I understand that the universities by-passed the town and Cornwall Council and lobbied the Local Plan Inspector for growth even though the universities do not have planning permission to go beyond 5000. As a result the Inspector has asked Cornwall Council to say how these extra student numbers will be housed. Nearly 3000 extra students. The universities say the students only want to live in Falmouth.
I say the people of Falmouth would also like the right to live in Falmouth but are not being given the choice.
Falmouth is under massive pressure to increase housing numbers and the student numbers are not taken into account – they are extra to our increased housing numbers. Developers are circling like wolves grabbing every last patch of land to settle as many students as possible in halls of residence – in Falmouth.
Even the student body has now risen up demanding that the universities stop growing until the housing crisis is tackled. They came to Falmouth Town Council asking for councillors to join with them in opposing the growth plans. Many students say that the small size of Falmouth attracted them to the town and that attraction may well be lost if growth continues unhindered.
Cornwall Council officers have to respond to the Local Plan Inspector and are busy proposing sites. I do not blame them – they are caught between a rock and a hard place. I think there needs to be some hard thinking by Cornwall Council about the whole issue of expansion and its implications. Should Cornwall Council not insist that any expansion is confined to the university campus or other towns across Cornwall rather than just rushing to push students into Falmouth?
The people of Falmouth have had enough.

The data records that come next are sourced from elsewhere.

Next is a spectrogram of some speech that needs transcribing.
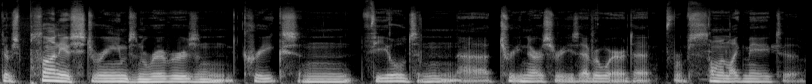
there's plenty of streams and rivers and creeks and fields and uh, tree nurseries everywhere that for someone like me to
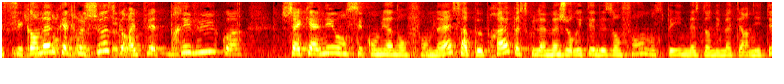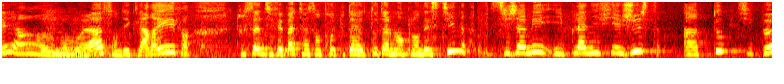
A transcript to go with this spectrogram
C'est quand même quelque chose qui aurait pu être prévu, quoi. Chaque année, on sait combien d'enfants naissent à peu près, parce que la majorité des enfants dans ce pays naissent dans des maternités. Hein, euh, bon, Mhm. voilà, sont déclarés. Enfin, tout ça ne se fait pas de façon trop- tota- totalement clandestine. Si jamais ils planifiaient juste un tout petit peu,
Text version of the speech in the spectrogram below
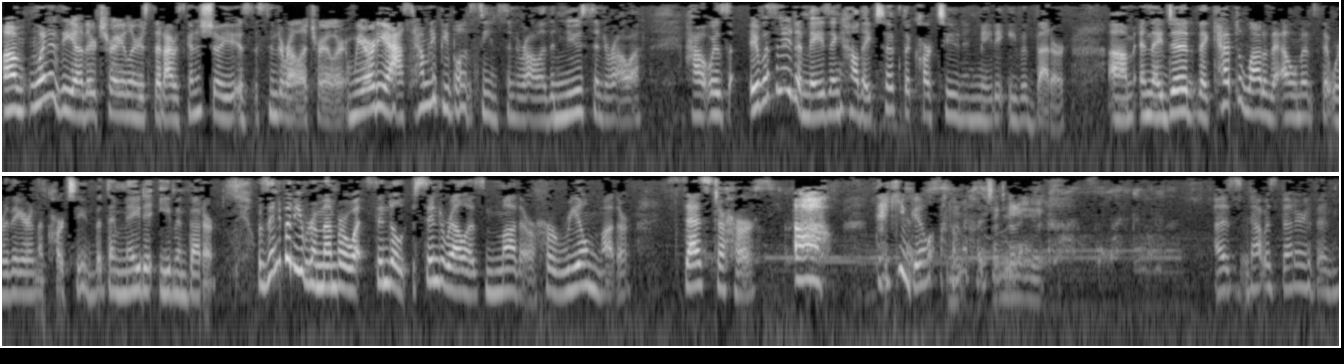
um, one of the other trailers that I was going to show you is the Cinderella trailer, and we already asked how many people have seen Cinderella, the new Cinderella. How it was? It wasn't it amazing how they took the cartoon and made it even better. Um, and they did, they kept a lot of the elements that were there in the cartoon, but they made it even better. Does anybody remember what Cinderella's mother, her real mother, says to her? Oh, thank you, Gil. I don't know how you do that. As, that was better than,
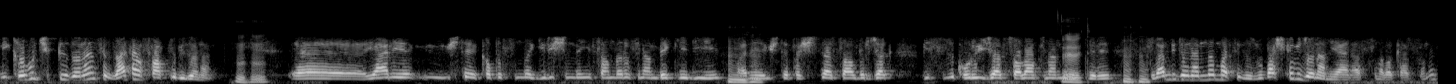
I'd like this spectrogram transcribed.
mikrobun çıktığı dönemse zaten farklı bir dönem. Ee, yani işte kapısında girişinde insanların falan beklediği hani işte faşistler saldıracak biz sizi koruyacağız falan filan Evet. dedikleri filan bir dönemden bahsediyoruz. Bu başka bir dönem yani aslına bakarsanız.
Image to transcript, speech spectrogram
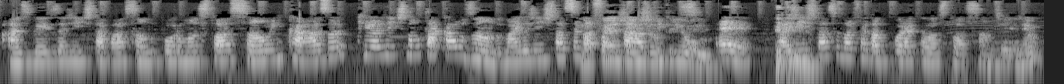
às vezes a gente está passando por uma situação em casa que a gente não está causando, mas a gente está sendo não afetado. Foi a gente que criou. Sim. É, a gente está sendo afetado por aquela situação, entendeu?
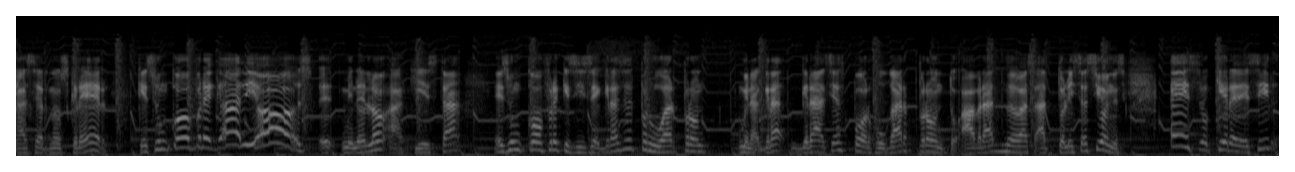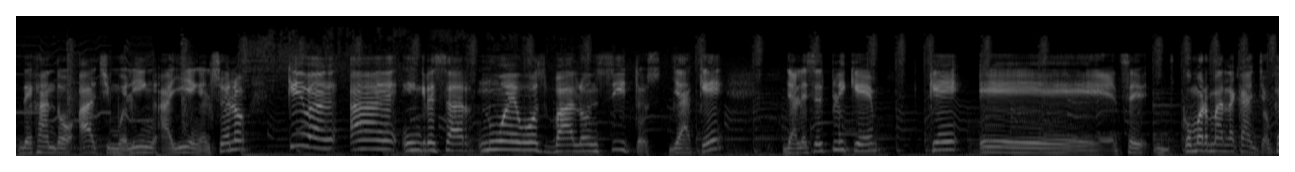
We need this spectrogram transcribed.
hacernos creer. Que es un cofre, adiós. Eh, mírenlo, aquí está. Es un cofre que dice gracias por jugar pronto Mira, gracias por jugar pronto. Habrá nuevas actualizaciones. Eso quiere decir, dejando al chimuelín allí en el suelo, que van a ingresar nuevos baloncitos. Ya que ya les expliqué que eh, cómo armar la cancha, ¿ok?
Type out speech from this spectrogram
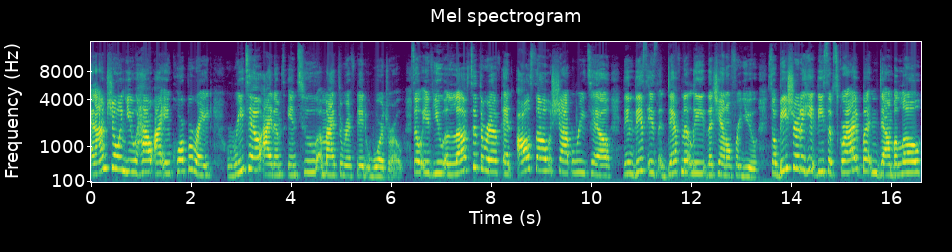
and I'm showing you how I incorporate retail items into my thrifted wardrobe. So if you love to thrift and also shop retail, then this is definitely the channel for you. So be sure to hit the subscribe button down below.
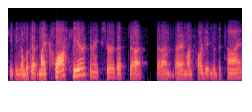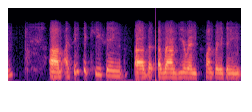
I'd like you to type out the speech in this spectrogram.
keeping a look at my clock here to make sure that, uh, that, I'm, that I'm on target with the time. Um, I think the key thing uh, around year-end fundraising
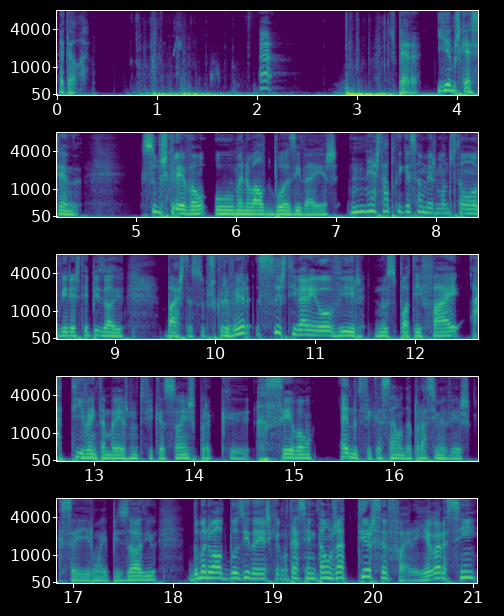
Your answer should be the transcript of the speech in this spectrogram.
Até lá. Espera, ia-me esquecendo. Subscrevam o Manual de Boas Ideias nesta aplicação mesmo onde estão a ouvir este episódio. Basta subscrever. Se estiverem a ouvir no Spotify, ativem também as notificações para que recebam a notificação da próxima vez que sair um episódio do Manual de Boas Ideias, que acontece então já terça-feira. E agora sim,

To date neither of the Vice Chancellors have met with the town to discuss their plans. The Mayor of Falmouth and I recently met with senior staff including the CEO, and made clear the problems. It appears to have been a revelation to them and they accidentally left us on an email trail where they were discussing whether to be open or not about student growth numbers. I note that the new Cornwall Council Chief Executive has met with the Vice Chancellors and has stated publicly she will do all in her power to help them grow. When I complained I was offered a meeting – in 2 months time.
Now we learn in the Budget that Business Rates are going to be lifted from small businesses – presumably those landlords who already do not pay Council Tax will now not even pay Business Rates. There is not even an Environmental Health Officer Falmouth Town Council can call on to deal with the 3 day parties. Falmouth Town Council were unable to hire one from Cornwall Council to be available at key dates – Christmas, Freshers, end of term etc.
My argument is if the universities wish to grow they should grow on their campus or in other towns as was the original plan. That students should be pleased that there is accommodation for them to live in – something the town does not get. I believe the very fabric of the town will be ripped apart if people do not wake up and understand the anger felt in the town for the town and by individuals who feel threatened by expansion.
With no portfolio holders in Falmouth I fear that the Cornwall Council Cabinet and senior staff see the growth of the university as just a positive for Cornwall and that Falmouth is moaning. That is not the truth. The growth has come at a price and it is time Cornwall Council woke up to the realities.
I repeat – I believe any student housing growth should be restricted to the campus and not allowed in Falmouth town. That growth, if allowed, should be in other towns which would be to the benefit of all of Cornwall’s wider economy.
I hope that Cornwall Council will understand the concerns and address them across the council.
Cllr Candy Atherton
Labour councillor for Falmouth Smithick – Town and Cornwall Council
Copied in: Falmouth Packet and West Briton